Felix squealed like a little kid. "I can't wait!" he said. Button nodded. Felix looked back at his marbles, and while looking down, Button's mouth curved into a venomous frown. By the end of the day, Felix was excited going to bed at seven thirty. He brushed his teeth, cleaned up his toys, told his parents good night, and went to his room. There, Felix lay, listening to the tick of his small clock on the wall. He listened, waiting as the hours passed by, looking out the window. Then the clock chimed ten times. Felix bolted up and shuffled over to his door. Locking it, he turned back around.
Button came out from the corner, nodding.
"Good, good. Are you excited?"
"So am I. Sit on your bed."
Felix did and smiled at Button. Button moved over to Felix's dresser and pulled out one of the drawers. He shifted through the clothes and pulled out a black pouch. From the pouch he took out a small carver knife, two large buttons, white string, and an unusually large needle, the eye the size of Felix's pinkie. "Is this going to hurt, Button?" Button smirked, and a dark chuckle rose from the back of his throat. Felix blinked. "Button?"
Of course this will hurt, Felix. Button signed. It's supposed to hurt.
Felix began to shake. He stood up. "I don't want to anymore." Button shoved him back down, pinning him down.
"...Too bad." Button growled his voice low and menacing. Felix's eyes grew wide.
"You... you said you didn't have a voice." he whispered.
"I lie, Felix. I don't like using my voice. It takes too much time." Button took the small knife and held it to Felix's face.
"Why are you doing this?" Felix whimpered, trying to break free of the older boy's hold.
"Because you annoyed enough people, Felix. No one wants an annoying person around. I'm doing society a favor. I always do this."
Felix began to cry. "I thought we were friends."
"Friends? I don't befriend people like you." Button sighed angrily. "See? Using my voice takes too much time. Time to end this. See the world through your playground eyes."
He brought the knife to Felix's eye, digging deep. Felix screamed, but Button covered his mouth. He scooped out Felix's eye, leaving a bloody stringy mess. Button had kept the nerve intact, though, so Felix felt all the pain. Button let the knife go and took the needle and string. Still covering Felix's mouth, Button stringed the needle and grabbed a button. He placed it over Felix's socket and proceeded to sew the button onto his face.
Felix screamed behind Button's hand, crying from his one good eye, streaming blood from his other. Button switched hands after he finished, going to the other eye. Felix thrashed about, trying to break free. Button held him down and repeated what he did with Felix's first eye. Now Felix was blind, seeing nothing but black, yet, seeing nothing but white as well. He saw things fly around, things that he never saw, and it scared him. Button worked on his mouth, putting it not a smile, but a frown. He smiled at his own work and stood up. His gloves had gotten especially bloody with this boy.
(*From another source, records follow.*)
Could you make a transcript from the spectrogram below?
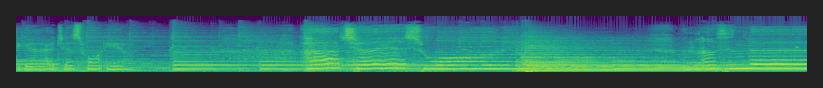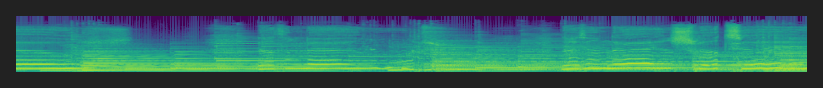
Together. I just want you. I just want you. Nothing else. Nothing else. Nothing else will do.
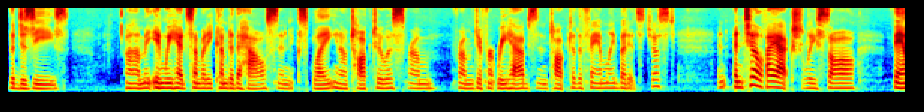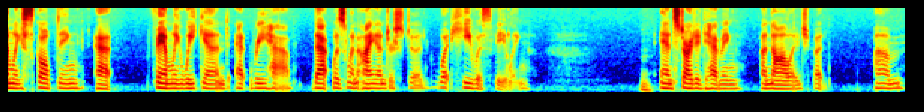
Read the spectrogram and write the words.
the disease. Um, and we had somebody come to the house and explain, you know, talk to us from from different rehabs and talk to the family. But it's just until I actually saw family sculpting at family weekend at rehab, that was when I understood what he was feeling hmm. and started having a knowledge. But um,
"Do you see?" he asked.
Felix slowly nodded; still laying sprawled out on the bed. "What do you see?" Button asked.
Felix raised his hands and signed Things. Scary things. Please. Make them stop. They see me. "You're seeing the real world, though." Button said. "Do you want it all to stop?" Felix nodded quickly. Button smirked and reached into the pouch, pulling out a simple knife. Nothing fancy, just one of those kitchen knives you'd find lying around. Button only used this knife for the end.
The next morning, Rosa went upstairs to wake up her son for school. She tried to open the door, but saw it was locked. "Felix, open up, please." Rosa said. She waited, but nothing happened. Rosa sighed and went to her room for the key. Sticking it in the hole, she unlocked it and went inside. She let out a blood-curdling scream when she saw Felix. He laid on his bed, his throat slit, and his hands on his face, as if covering his new eyes. On the wall to the left, written in paint, was a note. To the parents of Felix,
Writing in blood on a wall is a dull motive, but I had no time for a more elaborate note. I rid you of your son, just like you wanted. No need to thank me. He saw the world through his new playground eyes. Enjoy your new life of freedom, Button.